The prospects of the survival of minority language newspapers in Turkey look dimmer after the country’s Press Advertising Agency (BİK) failed to make a decision for the continuation of state aid to these newspapers for the year 2021, Turkish Minute reported, citing the Birgün daily.
BİK, the state body responsible for regulating publicly funded advertisements in the media, held its last general assembly of 2020 on Nov. 18, during which it was supposed to decide on the continuation of state aid to minority language newspapers but failed to do so.
Media outlets run by minorities were exempted from publishing official advertisements from BİK in 2011. After the Greek newspaper Apoyevmatini got into financial difficulties in 2011, BİK started providing annual financial support to minority language newspapers instead of allowing them to publish official ads.
Overwhelmed by financial problems and the rising cost of the publishing costs during the coronavirus pandemic, minority newspapers had actually called on BİK to provide its financial support earlier, but the agency instead cut it completely.

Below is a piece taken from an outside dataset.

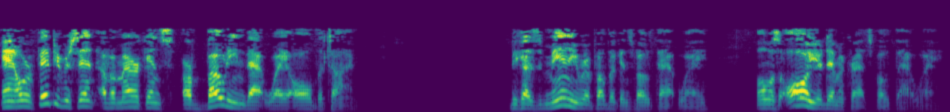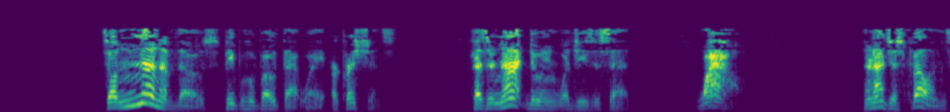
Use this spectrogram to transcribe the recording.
And over 50% of Americans are voting that way all the time. Because many Republicans vote that way. Almost all your Democrats vote that way. So none of those people who vote that way are Christians. Because they're not doing what Jesus said. Wow! They're not just felons,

“Minority language newspapers have been struggling to survive under the [difficult] circumstances [caused by] the pandemic, particularly after the months of April and May,” said Yetvart Danzikyan, editor-in-chief of the Armenian weekly newspaper Agos.
Danzikyan said BİK has not provided any reason for the cutting of funds to minority language newspapers, adding that the agency’s decision will make it even more difficult for these media outlets to continue operating.
According to Mihail Vasiliadis, editör-in-chief of Apoyevmatini, said depriving newspapers run by minorities of the right to publish official ads was wrong in the first place.
“Who has a right to publish official ads than a newspaper of 96 years, I don’t know. We were later supported financially through foundations. We did not want to accept the help at first, but we needed it,” said the 81-year-old Vasiliadis, noting that foundations had also cut their support to the newspapers over time.
The Greek language Apoyevmatini is one of the oldest of İstanbul’s minority-language papers while Agos, whose editor-in-chief Hrant Dink was murdered in 2007, is published in Armenian and Turkish. The Salom newspaper serves the country’s Jewish community.
Apoyevmatini was founded by Vasiliadis’ uncles Konstantinos and Antonis in 1925. It is run by Vasiliadis and his son today.
Complaining about the rising price of paper, Vasiliadis said while the cost of publishing is increasing, their revenues are decreasing.
“Is it so difficult to tell us that we will give this amount of financial aid to you on this date?” he asked.